The DSWT Aerial Unit has flown many hours this month keeping a watchful eye in the sky
The DSWT Aerial Unit has flown many hours this month keeping a watchful eye in the sky. The Unit has focused its efforts within Tsavo East National Park with a couple of routine patrols over Tsavo West and Amboseli National Parks as well as patrolling in Lamu Country.
Following the driest month of the year, the rains arrived late in Tsavo with only a few small showers at first. Finally, some real storms rolled in mid-month and changed the parched land in an instant. The Athi/Galana River has been in full flow due to heavier rains inland, whilst the Tiva River, which normally only flows in December, has been in full flood, with the first water appearing on November 4th. With the onset of the rains the Tsavo bush has become impenetrably thick, and the roads have become extremely wet and muddy, which has been challenging for our ground patrols when trying to get to where they need to be to operate effectively.
At this time of year with waterholes full and water no longer a challenge, reports of armed poachers coming into Tsavo East from the eastern boundary have meant that anti-poaching efforts have been increased. The DSWT helicopter has been extremely active in assisting Kenya Wildlife Service rangers on the ground with patrols along this sensitive boundary of Tsavo East where the rains have made it difficult for the KWS vehicles to access the area. In total six tusks were sighted from the air and recovered during November.
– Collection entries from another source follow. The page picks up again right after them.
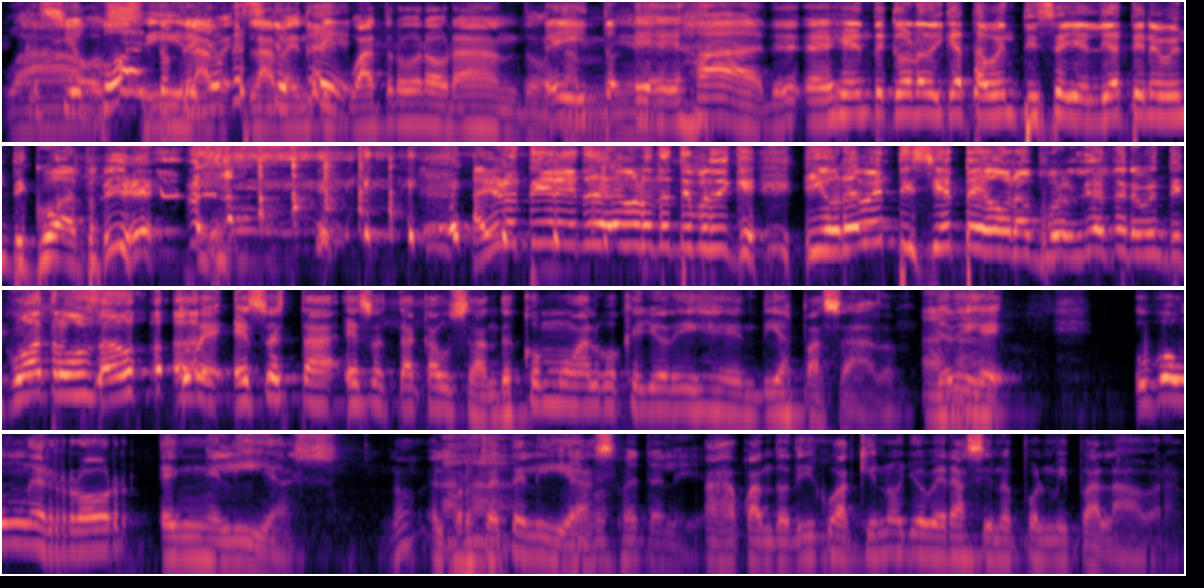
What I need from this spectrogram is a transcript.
Wow, que si yo cuánto, sí, que la, yo si la qué. 24 horas orando. Ey, también. eh, eh, hay gente que ora de que hasta 26 y el día tiene 24. Hay uno tiene que tener algunos testimonios de que y oré 27 horas, pero el día tiene 24 abusador. Eso está, eso está causando. Es como algo que yo dije en días pasados. Ajá. Yo dije, hubo un error en Elías, ¿no? El Ajá, profeta Elías. el profeta Elías. ajá, cuando dijo, aquí no lloverá sino por mi palabra.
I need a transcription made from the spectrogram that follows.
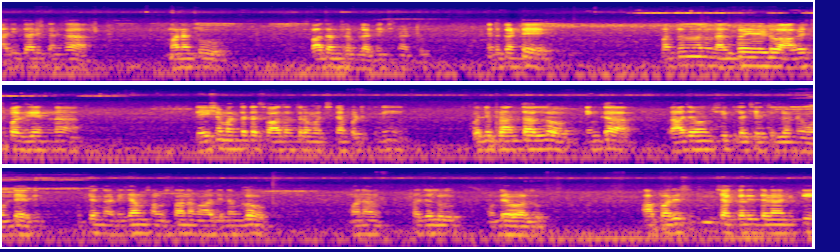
అధికారికంగా మనకు స్వాతంత్రం లభించినట్టు. ఎందుకంటే పంతొమ్మిది వందల నలభై ఏడు ఆగస్టు పదిహేనున దేశమంతటా స్వాతంత్రం వచ్చినప్పటికీ కొన్ని ప్రాంతాల్లో ఇంకా రాజవంశీకుల చేతుల్లోనే ఉండేది ముఖ్యంగా నిజాం సంస్థానం ఆధీనంలో మన ప్రజలు ఉండేవాళ్ళు. ఆ పరిస్థితిని చక్కదిద్దడానికి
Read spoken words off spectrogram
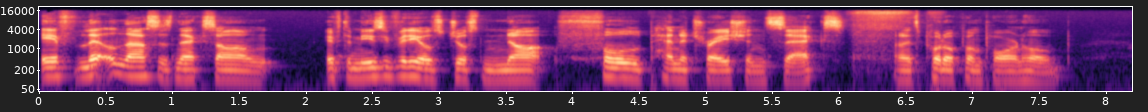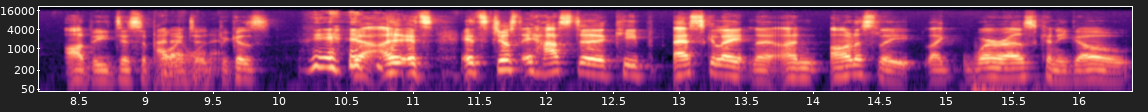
if Little Nas's next song, if the music video is just not full penetration sex and it's put up on Pornhub, I'll be disappointed because yeah, it's it's just it has to keep escalating it, and honestly, like where else can he go?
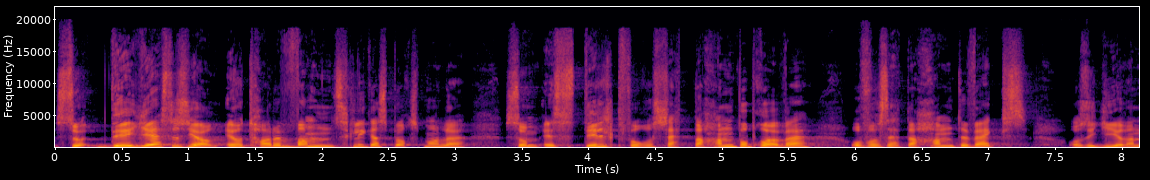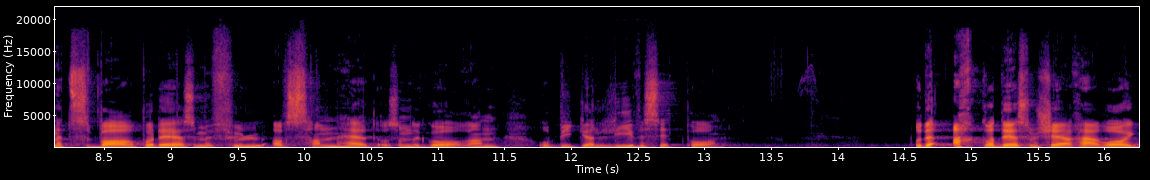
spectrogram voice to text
Så det Jesus gjør, er å ta det vanskelige spørsmålet som er stilt for å sette han på prøve og for å sette han til vekst, og så gir han et svar på det som er full av sannhet, og som det går an å bygge livet sitt på. Og Det er akkurat det som skjer her òg.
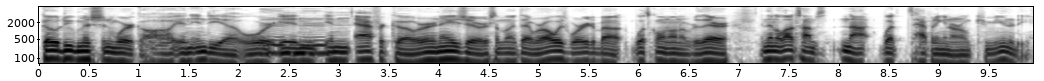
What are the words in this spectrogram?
go do mission work oh, in India or in mm-hmm. in Africa or in Asia or something like that. We're always worried about what's going on over there, and then a lot of times not what's happening in our own community.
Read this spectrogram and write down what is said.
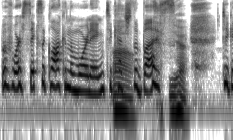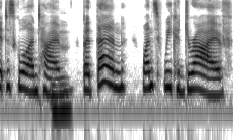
before six o'clock in the morning to catch Oh. the bus Yeah. to get to school on time. Mm-hmm. But then once we could drive,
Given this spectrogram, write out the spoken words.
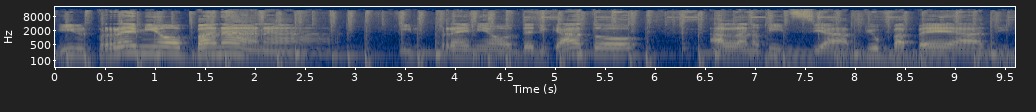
il premio banana, il premio dedicato alla notizia più babbea di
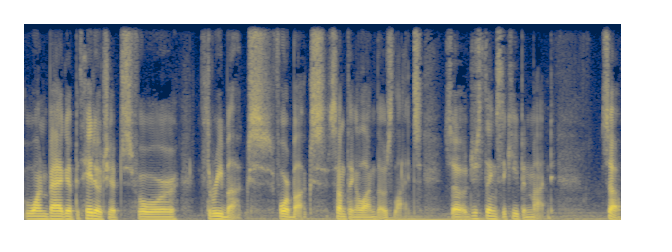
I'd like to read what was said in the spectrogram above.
one bag of potato chips for three bucks, four bucks, something along those lines. So, just things to keep in mind. So,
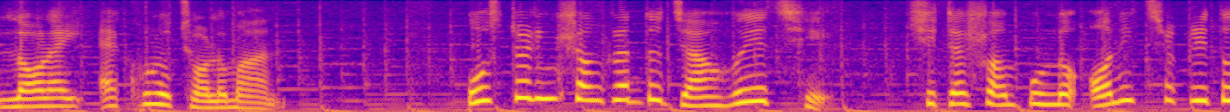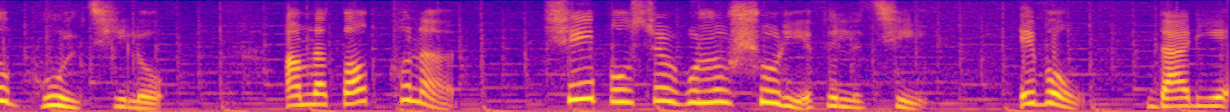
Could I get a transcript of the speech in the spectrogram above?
লড়াই এখনও চলমান। পোস্টারিং সংক্রান্ত যা হয়েছে, সেটা সম্পূর্ণ অনিচ্ছাকৃত ভুল ছিল। আমরা তৎক্ষণাৎ সেই পোস্টারগুলো সরিয়ে ফেলেছি এবং দাঁড়িয়ে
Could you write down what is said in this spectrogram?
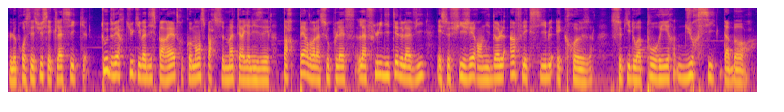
Le processus est classique. Toute vertu qui va disparaître commence par se matérialiser, par perdre la souplesse, la fluidité de la vie et se figer en idole inflexible et creuse. Ce qui doit pourrir durcit d'abord.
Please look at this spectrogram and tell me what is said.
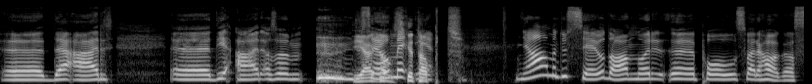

Two sets were recovered by the helicopter and one pair was recovered by one of the DSWT ground teams.
You can read more about the activities of the Aerial Unit during November, including managing crop-raiding elephants and conducting veterinary interventions, in our monthly report: